Reuters - Business Video Online (Dec. 22, 2014) Qatar Airways takes first delivery of Airbus' new A350 passenger jet. As Joel Flynn reports it's the planemaker's response to the Boeing 787 Dreamliner and the culmination of eight years of development. Video provided by Reuters
Powered by NewsLook.com
Man Parachutes Off Lawn Chair Airlifted By Helium Balloons

Man Parachutes Off Lawn Chair Airlifted By Helium Balloons

Buzz60 (Dec. 22, 2014) A BASE jumper rides a lawn chair, a shotgun, and a giant bunch of helium balloons into the sky in what seems like a country version of the movie 'Up." Jen Markham has the story. Video provided by Buzz60
Powered by NewsLook.com
Touch-Free Smart Phone Empowers Mobility-Impaired

Touch-Free Smart Phone Empowers Mobility-Impaired

Reuters - Innovations Video Online (Dec. 21, 2014) A touch-free phone developed in Israel enables the mobility-impaired to operate smart phones with just a movement of the head. Suzannah Butcher reports. Video provided by Reuters
Powered by NewsLook.com
Existing Chemical Compounds Could Revive Failing Antibiotics, Says Danish Scientist

Existing Chemical Compounds Could Revive Failing Antibiotics, Says Danish Scientist

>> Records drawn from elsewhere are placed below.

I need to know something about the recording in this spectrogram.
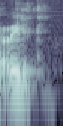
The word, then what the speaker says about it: Rilke: esto lo dijo un poeta alemán rainer maría rilke así se pronuncia para el poeta rilke que fue un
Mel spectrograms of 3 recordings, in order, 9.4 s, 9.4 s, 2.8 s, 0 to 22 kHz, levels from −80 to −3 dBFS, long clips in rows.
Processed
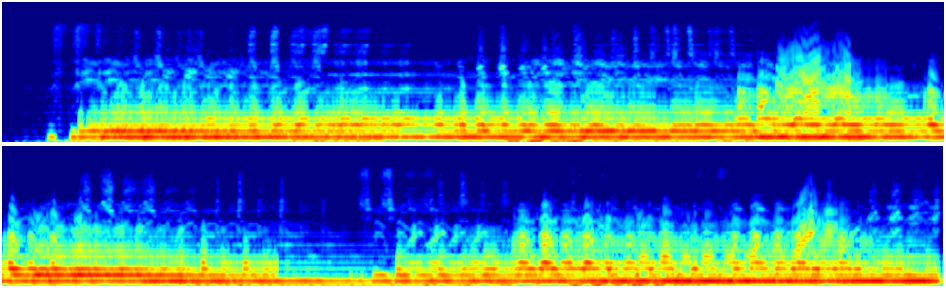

Reuters - Innovations Video Online (Dec. 21, 2014) A team of scientists led by Danish chemist Jorn Christensen says they have isolated two chemical compounds within an existing antipsychotic medication that could be used to help a range of failing antibiotics work against killer bacterial infections, such as Tuberculosis. Jim Drury went to meet him. Video provided by Reuters
Powered by NewsLook.com

Search ScienceDaily

Number of stories in archives: 140,361

Find with keyword(s):
Enter a keyword or phrase to search ScienceDaily for related topics and research stories.

Save/Print:
Share:

Breaking News:

Strange & Offbeat Stories


Space & Time

Matter & Energy

Computers & Math

In Other News

... from NewsDaily.com

Science News

Health News

Environment News

Technology News



Save/Print:
Share:

Free Subscriptions


Get the latest science news with ScienceDaily's free email newsletters, updated daily and weekly. Or view hourly updated newsfeeds in your RSS reader:

Get Social & Mobile


Keep up to date with the latest news from ScienceDaily via social networks and mobile apps:

Have Feedback?


Tell us what you think of ScienceDaily -- we welcome both positive and negative comments. Have any problems using the site? Questions?
Mobile: iPhone Android Web
Follow: Facebook Twitter Google+
Subscribe: RSS Feeds Email Newsletters
Latest Headlines Health & Medicine Mind & Brain Space & Time Matter & Energy Computers & Math Plants & Animals Earth & Climate Fossils & Ruins